The author is Tonio Andrade, and the subtitle is China, Military Innovation, and the Rise of the West in World History.  This is an excellent book, full of history, science, and political economy, think of it as a parallel history of the evolution of guns across China and Europe, with an eye toward explaining larger state structures.  Some of the things I learned or learned in a new way were:

1. The “competing states” argument for the rise of Europe is in some ways overvalued, as it neglects some critical time periods of competition across states in Chinese history.

2. Walls and guns co-evolved, in both China and Europe.  And in earlier times, China had much bigger and stronger walls.  That may have lowered the rate of return on investing in guns.

3. By 1510 or 1520, European guns already were better than Chinese guns.  But through the following centuries, the Chinese were more aware of the need to catch up than is often realized.

4. Guns and gunpowder co-evolved, and when it comes to gunpowder some historians argue Europe had a second-mover advantage.  Yet the exact source of European superiority in this regard is murky.

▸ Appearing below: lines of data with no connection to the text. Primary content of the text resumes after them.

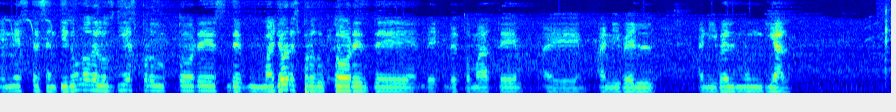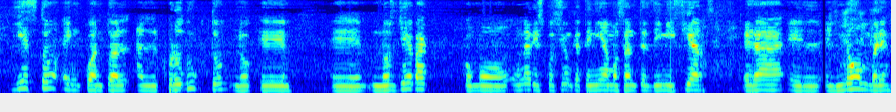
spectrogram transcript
en este sentido, uno de los 10 productores, de, mayores productores de, tomate eh, a, nivel, a nivel mundial. Y esto en cuanto al, al producto, lo que eh, nos lleva como una discusión que teníamos antes de iniciar, era el, el nombre,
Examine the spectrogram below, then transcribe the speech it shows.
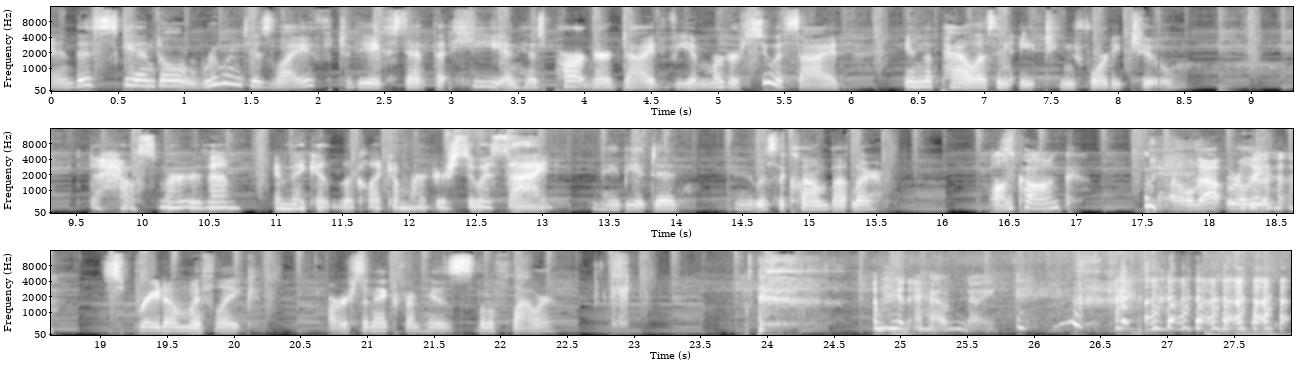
And this scandal ruined his life to the extent that he and his partner died via murder suicide in the palace in 1842. Did the house murder them and make it look like a murder suicide? Maybe it did. Maybe it was the clown butler. Honk honk. Waddled out really, sprayed him with like arsenic from his little flower. I'm gonna have night.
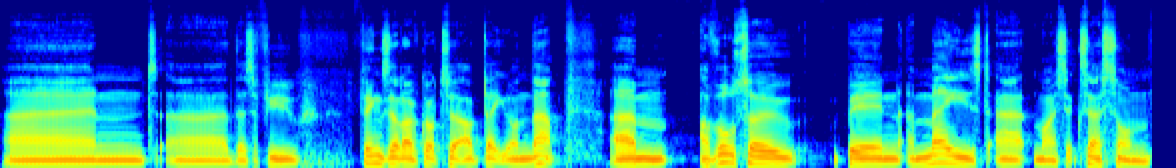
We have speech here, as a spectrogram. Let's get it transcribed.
And uh, there's a few things that I've got to update you on that. Um, I've also been amazed at my success on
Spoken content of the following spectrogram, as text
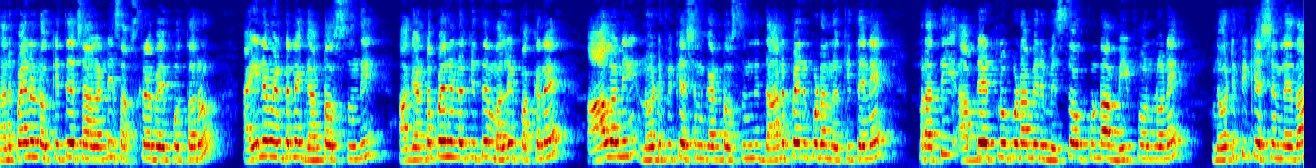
దానిపైన నొక్కితే చాలండి సబ్స్క్రైబ్ అయిపోతారు. అయిన వెంటనే గంట వస్తుంది. ఆ గంట పైన నొక్కితే మళ్ళీ పక్కనే ఆల్ అని నోటిఫికేషన్ గంట వస్తుంది. దానిపైన కూడా నొక్కితేనే ప్రతి అప్డేట్ను కూడా మీరు మిస్ అవ్వకుండా మీ ఫోన్లోనే నోటిఫికేషన్ లేదా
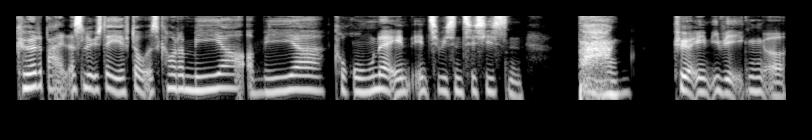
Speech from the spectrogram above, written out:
kører det bare ellers løst i efteråret. Så kommer der mere og mere corona ind, indtil vi sådan til sidst sådan, bang, kører ind i væggen, og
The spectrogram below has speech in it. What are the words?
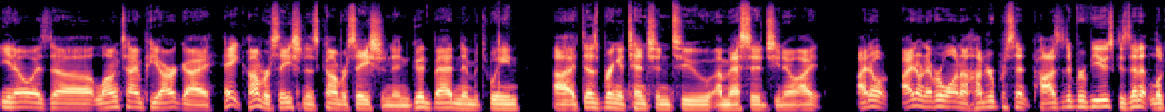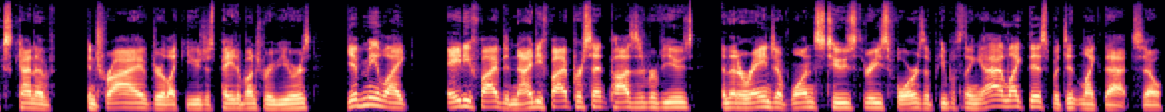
You know, as a longtime PR guy, hey, conversation is conversation, and good, bad, and in between. Uh, it does bring attention to a message. You know, I I don't I don't ever want hundred percent positive reviews because then it looks kind of contrived or like you just paid a bunch of reviewers. Give me like 85 to 95% positive reviews and then a range of ones, twos, threes, fours of people saying, I like this, but didn't like that. So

5. Korea developed one of the most effective musket-based armies of the seventeenth century.

6. The British development of “cylinder powder” in the late eighteenth century was a major advance over Chinese techniques at the time, and represented a final and decisive relative advance for the West.

Recommended, due out in January.

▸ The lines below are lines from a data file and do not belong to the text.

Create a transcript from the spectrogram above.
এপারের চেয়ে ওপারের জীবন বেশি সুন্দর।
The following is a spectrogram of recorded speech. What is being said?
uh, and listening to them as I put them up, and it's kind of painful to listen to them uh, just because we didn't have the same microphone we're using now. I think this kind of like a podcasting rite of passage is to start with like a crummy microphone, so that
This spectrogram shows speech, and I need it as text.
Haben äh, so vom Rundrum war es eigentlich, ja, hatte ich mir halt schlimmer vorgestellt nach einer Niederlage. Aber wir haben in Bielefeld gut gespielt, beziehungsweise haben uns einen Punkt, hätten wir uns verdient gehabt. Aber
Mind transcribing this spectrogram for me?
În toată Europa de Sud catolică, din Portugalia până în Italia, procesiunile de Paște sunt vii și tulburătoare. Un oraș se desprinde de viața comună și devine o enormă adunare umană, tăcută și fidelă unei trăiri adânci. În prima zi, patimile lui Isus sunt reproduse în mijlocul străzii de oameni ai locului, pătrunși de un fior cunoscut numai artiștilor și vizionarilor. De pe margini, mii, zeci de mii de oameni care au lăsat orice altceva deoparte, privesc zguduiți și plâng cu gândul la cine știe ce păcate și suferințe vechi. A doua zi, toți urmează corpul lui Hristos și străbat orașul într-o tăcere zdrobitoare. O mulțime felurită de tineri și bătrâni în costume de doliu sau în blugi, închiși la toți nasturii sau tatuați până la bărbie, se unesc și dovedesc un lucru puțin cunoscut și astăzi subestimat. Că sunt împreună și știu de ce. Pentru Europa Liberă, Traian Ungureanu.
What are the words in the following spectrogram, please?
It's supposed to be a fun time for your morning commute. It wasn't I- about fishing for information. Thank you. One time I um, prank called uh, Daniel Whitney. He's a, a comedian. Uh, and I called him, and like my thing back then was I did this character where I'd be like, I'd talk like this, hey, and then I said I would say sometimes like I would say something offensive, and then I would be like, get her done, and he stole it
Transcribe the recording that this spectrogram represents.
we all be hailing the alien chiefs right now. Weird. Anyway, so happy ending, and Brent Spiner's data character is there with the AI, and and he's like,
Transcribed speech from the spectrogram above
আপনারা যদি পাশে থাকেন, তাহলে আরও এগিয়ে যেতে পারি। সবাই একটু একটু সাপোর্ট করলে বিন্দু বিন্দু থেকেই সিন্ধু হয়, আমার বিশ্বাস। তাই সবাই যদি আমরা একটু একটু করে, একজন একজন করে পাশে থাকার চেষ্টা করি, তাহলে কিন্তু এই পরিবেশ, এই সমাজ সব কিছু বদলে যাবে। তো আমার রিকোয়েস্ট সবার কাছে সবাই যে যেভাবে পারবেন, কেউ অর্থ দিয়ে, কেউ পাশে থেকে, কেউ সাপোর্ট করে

Here is Martin Sandbu of the FT in his new book Europe’s Orphan: The Future of the Euro and the Politics of Debt on that topic:

In an integrated regional economy like Europe’s, it is improbable that every country is able to offer just the right investment opportunities to match the country’s own savings.  Countries that want to save more than they invest need to find a productive outlet for their savings.  Countries that can productively invest more than they are willing or able to save must find funds from the outside.  And so long as the fund that flow across borders are invested well, such flows can benefit lenders and borrowers alike.  Indeed, large asymmetries are not only compatible with efficient economic development but they can be vital for making it happen: Norway’s current account deficit reached 14 per cent of GDP in the late 1970s, but the capital is imported enabled it to build up one of the world’s largest oil industries.

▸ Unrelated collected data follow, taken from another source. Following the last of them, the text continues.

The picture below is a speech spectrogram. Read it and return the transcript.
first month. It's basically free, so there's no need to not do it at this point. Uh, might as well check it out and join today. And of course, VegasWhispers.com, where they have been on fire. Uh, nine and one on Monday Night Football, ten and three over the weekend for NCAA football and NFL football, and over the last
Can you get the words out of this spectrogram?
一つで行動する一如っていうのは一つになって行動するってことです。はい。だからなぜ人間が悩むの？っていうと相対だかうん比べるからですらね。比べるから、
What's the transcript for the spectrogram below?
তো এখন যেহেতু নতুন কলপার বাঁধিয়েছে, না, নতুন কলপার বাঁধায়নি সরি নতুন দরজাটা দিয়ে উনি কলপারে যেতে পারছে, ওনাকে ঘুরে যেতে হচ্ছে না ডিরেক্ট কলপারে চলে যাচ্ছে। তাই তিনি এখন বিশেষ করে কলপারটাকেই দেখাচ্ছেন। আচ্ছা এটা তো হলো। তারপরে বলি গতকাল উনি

I do not agree with all of Sandbu’s extended apologia for the euro, but this is nonetheless a highly intelligent, thought provoking book, to be read by anyone who follows contemporary macroeconomic policy.  Another point he makes is that the euro didn’t actually cause so many countries to give up the option of debt monetization, given they would have ended up borrowing in foreign hard currencies in any case.

*The Invention of Science*

by on October 16, 2015 at 12:36 am in Books, Education, History, Medicine, Science | Permalink

That is the new, magisterial and explicitly Whiggish book by David Wootton, with the subtitle A New History of Scientific Revolution.

I wish there were a single word for the designator “deep, clear, and quite well written, though it will not snag the attention of the casual reader of popular science books because it requires knowledge of the extant literature on the history of science.”  Here is one excerpt, less specific than most of the book:

My argument so far is that the seventeenth-century mathematization of the world was long in preparation.  Perspective painting, ballistics and fortification, cartography and navigation prepared the ground for Galileo, Descartes and Newton.  The new metaphysics of the seventeenth century, which treated space as abstract and infinite, and location and movement as relative, was grounded in the new mathematical sciences of the fifteenth and sixteenth centuries, and if we want to trace the beginnings of the Scientific Revolution we will need to go back to the fourteenth and fifteenth centuries, to double-entry bookkeeping, to Alberti and Regiomontanus.  The Scientific Revolution was, first and foremost, a revolt by the mathematicians against the authority of the philosophers.

769 pp., recommended — for some of you.

I had to order my copy from UK, in the US it comes out in December and can be pre-ordered.